[user@host ~]$ ls -l /dev/sda1 brw-rw----. 1 root disk 8, 1 Feb 22 08:00 /dev/sda1
Another way of organizing disks and partitions is with logical volume management (LVM). With LVM, one or more block devices can be aggregated into a storage pool called a volume group. Disk space in the volume group is then parceled out to one or more logical volumes, which are the functional equivalent of a partition residing on a physical disk.
The LVM system assigns names to volume groups and logical volumes upon creation. LVM creates a directory in /dev that matches the group name and then creates a symbolic link within that new directory with the same name as the logical volume. That logical volume ﬁle is then available to be mounted. For example, if a volume group is called myvg and the logical volume within it is called mylv, then the full path name to the logical volume device ﬁle is /dev/myvg/mylv.
Examining File Systems
To get an overview of local and remote ﬁle system devices and the amount of free space available, run the df command. When the df command is run without arguments, it reports total disk space, used disk space, free disk space, and the percentage of the total disk space used on all mounted regular ﬁle systems. It reports on both local and remote ﬁle systems.
The following example displays the ﬁle systems and mount points on host.
[user@host ~]$ df Filesystem 1K-blocks Used Available Use% Mounted on devtmpfs 912584 0 912584 0% /dev tmpfs 936516 0 936516 0% /dev/shm tmpfs 936516 16812 919704 2% /run tmpfs 936516 0 936516 0% /sys/fs/cgroup /dev/vda3 8377344 1411332 6966012 17% / /dev/vda1 1038336 169896 868440 17% /boot tmpfs 187300 0 187300 0% /run/user/1000
The partitioning on the host system shows two physical ﬁle systems, which are mounted on / and /boot. This is common for virtual machines. The tmpfs and devtmpfs devices are ﬁle systems in system memory. All ﬁles written into tmpfs or devtmpfs disappear after system reboot.
To improve readability of the output sizes, there are two different human-readable options: -h or -H. The difference between these two options is that -h reports in KiB (2 raise to 10), MiB (2 raise to 20 ), or GiB (2 raise to 30 ), while the -H option reports in SI units: KB (10 raise to 3 ), MB (10 rasie to 6 ), or GB (10 raise to 9 ). Hard drive manufacturers usually use SI units when advertising their products.
Show a report on the ﬁle systems on the host system with all units converted to human-readable format:
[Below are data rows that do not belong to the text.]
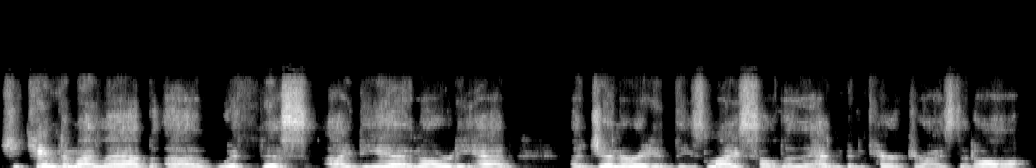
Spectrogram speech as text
She came to my lab uh, with this idea and already had uh, generated these mice, although they hadn't been characterized at all.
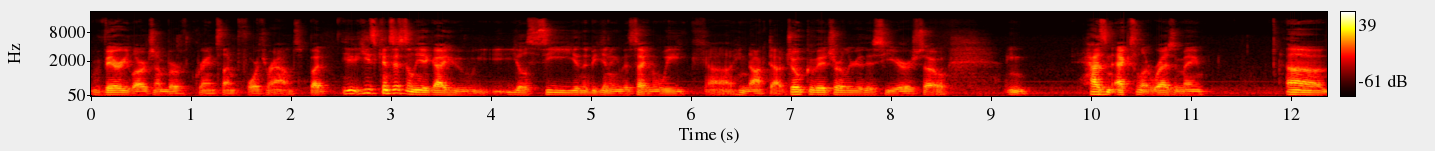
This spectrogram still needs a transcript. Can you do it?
very large number of Grand Slam fourth rounds. But he, he's consistently a guy who you'll see in the beginning of the second week. Uh, he knocked out Djokovic earlier this year, so he has an excellent resume. Uh,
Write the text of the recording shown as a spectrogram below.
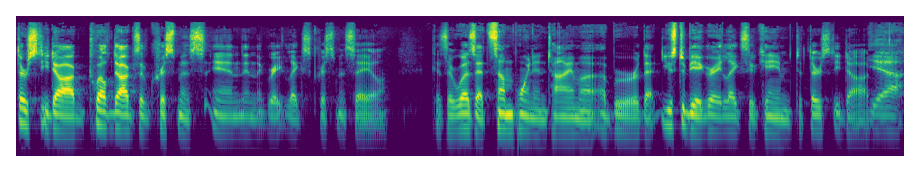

[user@host ~]$ df -h Filesystem Size Used Avail Use% Mounted on devtmpfs 892M 0 892M 0% /dev tmpfs 915M 0 915M 0% /dev/shm tmpfs 915M 17M 899M 2% /run tmpfs 915M 0 915M 0% /sys/fs/cgroup /dev/vda3 8.0G 1.4G 6.7G 17% / /dev/vda1 1014M 166M 849M 17% /boot tmpfs 183M 0 183M 0% /run/user/1000
For more detailed information about space used by a certain directory tree, use the du command. The du command has -h and -H options to convert the output to human-readable format. The du command shows the size of all ﬁles in the current directory tree recursively. Show a disk usage report for the /usr/share directory on host:
[root@host ~]# du /usr/share ...output omitted... 176 /usr/share/smartmontools 184 /usr/share/nano 8 /usr/share/cmake/bash-completion 8 /usr/share/cmake 356676 /usr/share
Show a disk usage report in human-readable format for the /usr/share directory on host:
[root@host ~]# du -h /var/log ...output omitted... 176K /usr/share/smartmontools 184K /usr/share/nano 8.0K /usr/share/cmake/bash-completion 8.0K /usr/share/cmake 369M /usr/share